Published on December 04, 2015

Eastern and DeCasanova Support Marrow Registry

Eastern Connecticut State University continued its support for people with life-threatening blood diseases on Dec. 1 by hosting its fifth marrow registry in the past three years. Eastern first got involved with this effort in 2012, when student and soccer player Jon DeCasanova was diagnosed with aplastic anemia and lymphatic cancer.

“There’s no guarantee in the business of cancer,” said DeCasanova, 24, of Glastonbury, who has since made a miraculous recovery. Describing the goals of Eastern’s marrow registry, he said, “What we’re doing here is at least giving someone a chance to fight.”

At the registry, more than 100 members of the Eastern community had their mouths swabbed and information entered into the “Be The Match” database, the largest marrow registry in the world. Over the course of Eastern’s five registries, 1,122 people have registered — 15 of which have been identified as “matches,” or suitable donors for blood/marrow transplants.

Jon DeCasanova

“It’s pretty amazing, to be honest,” said Greg DeVito, head coach of Eastern’s men’s soccer team. “It’s really hard to find a match.
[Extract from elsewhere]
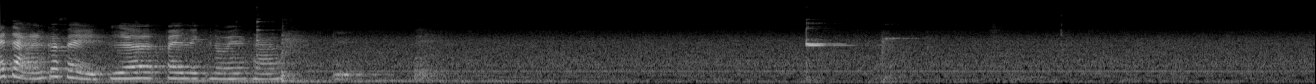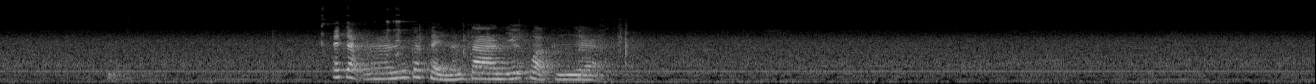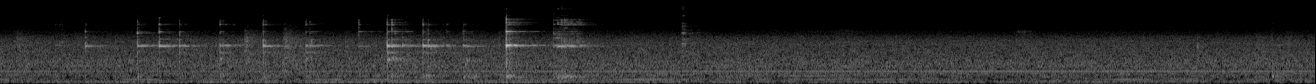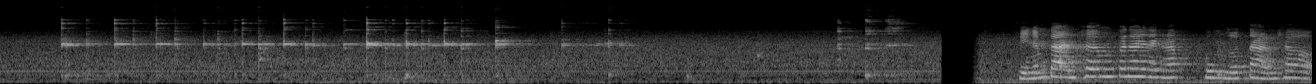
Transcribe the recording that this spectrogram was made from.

There are millions of people in the registry, and for Eastern to have 15 in only three years, it’s amazing.”

DeCasanova was given less than a one percent chance of survival by some doctors. However, after receiving years of treatment and a cord stem cell transplant, in 2014 he returned to Eastern to continue his soccer eligibility and finish his degree in sport and leisure management.

The men’s soccer team takes the lead in promoting this event on campus, posting flyers, making announcements in class and informing those passing by the Sports Center (where the registry is held). Their goal every drive is for at least 100 new people to register.

“It’s hard to describe the support I’ve gotten from Eastern,” said DeCasanova, reflecting on the more than 600 people who lined up at the initial drive. “Compared to where I was, I’m doing amazingly. I’m still in remission. With cancer you don’t just bounce right back into things, but I’m getting there.”

People who are identified as matches have two options for donating. One method is via a peripheral blood stem cell (PBSC) donation, a nonsurgical procedure similar to giving blood. The other method is via a bone marrow donation, a surgical procedure in which bone marrow is extracted directly from the pelvic bone.

Students registering at the Be The Match marrow drive.

“When we get these transplants as cancer patients or blood disorder patients, we have a new birthday,” said DeCasanova. “My birthday is now December 11, 2012. That’s how serious it means to us as patients. It gives us a second chance at everything. I’ve had so many great memories just in the last year or two that I wouldn’t have been able to have if things didn’t work out how they did.”

Because of DeCasanova’s remarkable recovery and the support he received from the Eastern community, the University was honored with the 2014 National Marrow Donor Program/Be the Match Awareness Award.

Minding his health, DeCasanova hopes to graduate in 2016.

Written by Michael Rouleau

Categories: Athletics